[[ Data supplied, beginning ]]

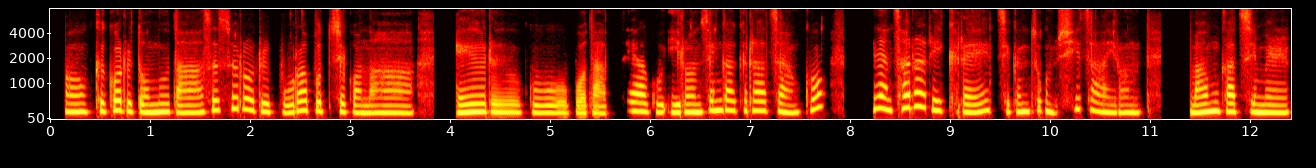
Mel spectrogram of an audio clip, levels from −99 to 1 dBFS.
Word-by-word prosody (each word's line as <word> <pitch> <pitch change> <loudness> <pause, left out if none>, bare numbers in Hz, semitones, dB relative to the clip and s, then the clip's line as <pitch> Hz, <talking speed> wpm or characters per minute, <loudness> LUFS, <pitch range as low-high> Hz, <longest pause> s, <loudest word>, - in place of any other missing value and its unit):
어 225 -1 +2
그거를 240 0 +1
너무 215 +1 +3
나 205 -1 -1
스스로를 265 -1 -1
몰아붙이거나 200 -4 -1 0.4
게으르고 210 -2 +2
뭐 100 - -1
나태하고 220 +4 -1
이런 215 0 +3
생각을 260 +3 +1 0.2
하지 255 -2 -1
않고 220 - -1 0.5
그냥 305 -2 +1
차라리 335 -4 0
'그래 220 +2 -1
지금 225 +1 0
쪼금 230 -2 -1
쉬자.' 265 -2 -4
이런 205 0 -1 0.5
마음가짐을 215 -2 +3
220 Hz, 265 characters per minute, -23 LUFS, 205-250 Hz, 0.5 s, 너무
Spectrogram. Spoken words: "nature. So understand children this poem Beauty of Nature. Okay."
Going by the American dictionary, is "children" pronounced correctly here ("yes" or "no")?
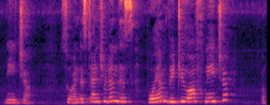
no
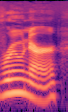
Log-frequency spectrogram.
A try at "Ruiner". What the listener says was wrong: Runer? Runer. runes? A ruiner. runer sounds like you're saying the word rune like you're like you're someone who does stuff with runes. Ruiner. Ruiner.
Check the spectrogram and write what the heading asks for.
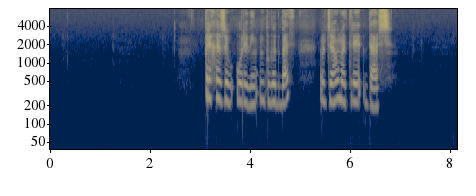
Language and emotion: Russian, positive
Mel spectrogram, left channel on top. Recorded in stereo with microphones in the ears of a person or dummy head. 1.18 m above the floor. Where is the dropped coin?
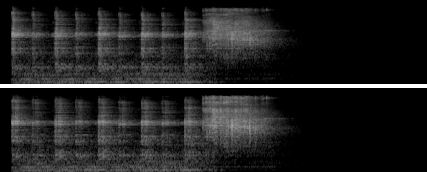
10° right (ahead or behind), 0.5 m.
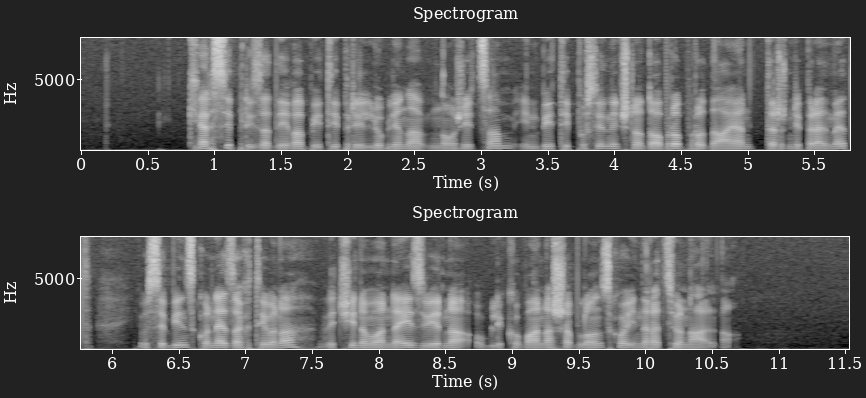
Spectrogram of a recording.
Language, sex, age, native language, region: Slovenian, male, 18-29, Slovenian, Posavska region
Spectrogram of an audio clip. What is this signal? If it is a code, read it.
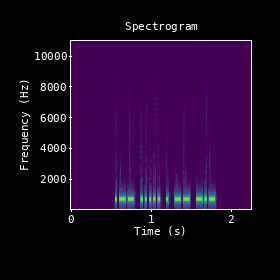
Morse code, heard as a keyed tone, about 43 wpm, 700 Hz. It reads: W5EMK
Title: USA Call Signs - 5 Characters - 2x Character Spacing - 45wpm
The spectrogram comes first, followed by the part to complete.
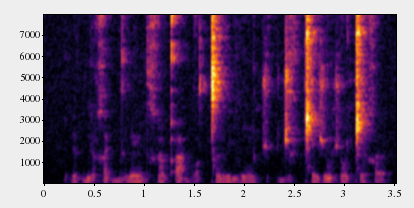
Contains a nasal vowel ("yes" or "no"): yes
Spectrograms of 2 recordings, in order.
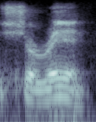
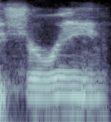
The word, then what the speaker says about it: Shireen: time so I should did I get it right that there you think Shireen or Sharin yeah I think I've been saying Sharin yeah now that you say that I think you might have been yeah so I'm moving to Shireen which I think is the more appropriate pronunciation and uh I don't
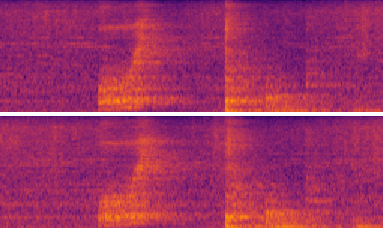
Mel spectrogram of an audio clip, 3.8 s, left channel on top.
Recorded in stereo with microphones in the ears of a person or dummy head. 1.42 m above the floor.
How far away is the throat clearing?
About 0.6 m.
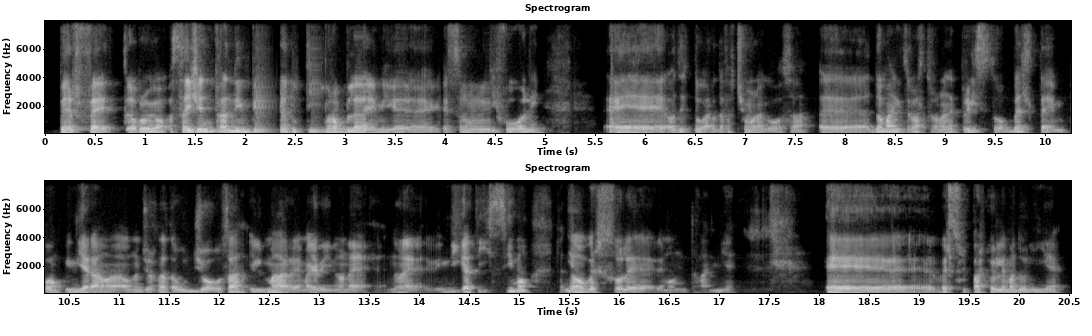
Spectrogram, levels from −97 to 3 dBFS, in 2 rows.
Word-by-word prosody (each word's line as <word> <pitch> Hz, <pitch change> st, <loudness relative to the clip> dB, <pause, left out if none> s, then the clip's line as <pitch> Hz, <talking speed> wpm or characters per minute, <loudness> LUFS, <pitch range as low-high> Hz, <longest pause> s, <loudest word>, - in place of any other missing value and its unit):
Perfetto, 90 Hz, -, +3 dB
proprio 100 Hz, -3 st, +4 dB
stai 115 Hz, +4 st, +7 dB
centrando 125 Hz, +2 st, +6 dB
in 110 Hz, -1 st, +6 dB
pieno 120 Hz, 0 st, -1 dB
tutti 110 Hz, +1 st, -3 dB
i -, -, -6 dB
problemi 95 Hz, -4 st, +3 dB
che 85 Hz, -2 st, -3 dB
che 85 Hz, -, -8 dB
sono 90 Hz, +2 st, -4 dB
venuti 90 Hz, 0 st, -2 dB
fuori, 100 Hz, +10 st, -1 dB, 0.6 s
ehm, 95 Hz, -4 st, +2 dB
ho -, -, -1 dB
detto: -, -, -5 dB
"Guarda, -, -, -3 dB
facciamo 105 Hz, -2 st, -5 dB
una 80 Hz, -, -3 dB
cosa, 70 Hz, 0 st, -8 dB
uhm, 80 Hz, -3 st, -2 dB
domani 105 Hz, +9 st, +2 dB
tra 95 Hz, -, -6 dB
l'altro 100 Hz, -4 st, -5 dB
non 85 Hz, +1 st, -3 dB
è 90 Hz, -, -5 dB
previsto 90 Hz, -3 st, -4 dB
bel 100 Hz, +5 st, -3 dB
tempo", 75 Hz, -, -2 dB
quindi 85 Hz, -3 st, -3 dB
era 80 Hz, -3 st, +2 dB
una 80 Hz, +1 st, -5 dB
giornata 85 Hz, +2 st, -4 dB
uggiosa, 80 Hz, +6 st, 0 dB
il 85 Hz, -1 st, -5 dB
mare 90 Hz, -4 st, +2 dB
magari 75 Hz, -2 st, -3 dB
non 80 Hz, 0 st, -7 dB
è 75 Hz, -, -3 dB, 0.2 s
non -, -, -8 dB
è -, -, -2 dB, 0.2 s
indicatissimo, 95 Hz, -, -2 dB, 0.3 s
"Andiamo 95 Hz, -2 st, +2 dB
verso 90 Hz, 0 st, -2 dB
le 80 Hz, -2 st, -2 dB
le -, -, -12 dB
montagne, 75 Hz, 0 st, -14 dB, 0.9 s
ehm, 85 Hz, -4 st, +2 dB
verso -, -, -3 dB
il -, -, -14 dB
Parco -, -, -1 dB
delle 80 Hz, -, +1 dB
Madonie." 75 Hz, -3 st, -5 dB
85 Hz, 160 wpm, -25 LUFS, 80-100 Hz, 0.9 s, stai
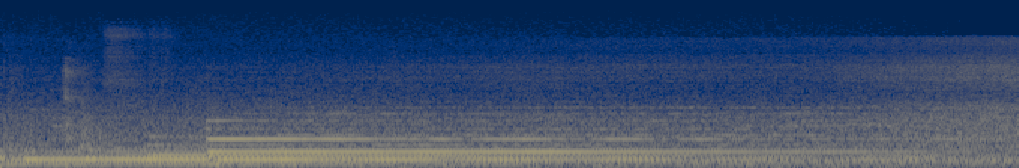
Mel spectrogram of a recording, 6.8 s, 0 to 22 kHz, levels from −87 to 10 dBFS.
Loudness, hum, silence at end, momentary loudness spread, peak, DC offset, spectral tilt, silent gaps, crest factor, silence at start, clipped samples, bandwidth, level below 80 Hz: -28 LUFS; none; 0 s; 10 LU; -14 dBFS; under 0.1%; -8 dB/octave; none; 14 dB; 0 s; under 0.1%; 11.5 kHz; -42 dBFS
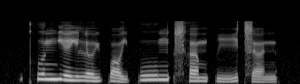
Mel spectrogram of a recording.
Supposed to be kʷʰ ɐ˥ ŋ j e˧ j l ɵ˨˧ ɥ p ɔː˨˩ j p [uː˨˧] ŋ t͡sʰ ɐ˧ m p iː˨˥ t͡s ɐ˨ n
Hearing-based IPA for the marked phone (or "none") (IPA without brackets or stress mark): uː˥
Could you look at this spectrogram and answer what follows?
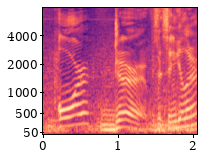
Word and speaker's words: hors d'oeuvres: Like a hors d'oeuvres. Hors d'oeuvres. Is it singular? There is an S, but the S is silent.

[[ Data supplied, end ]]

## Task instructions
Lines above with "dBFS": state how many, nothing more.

## Solved exercise
4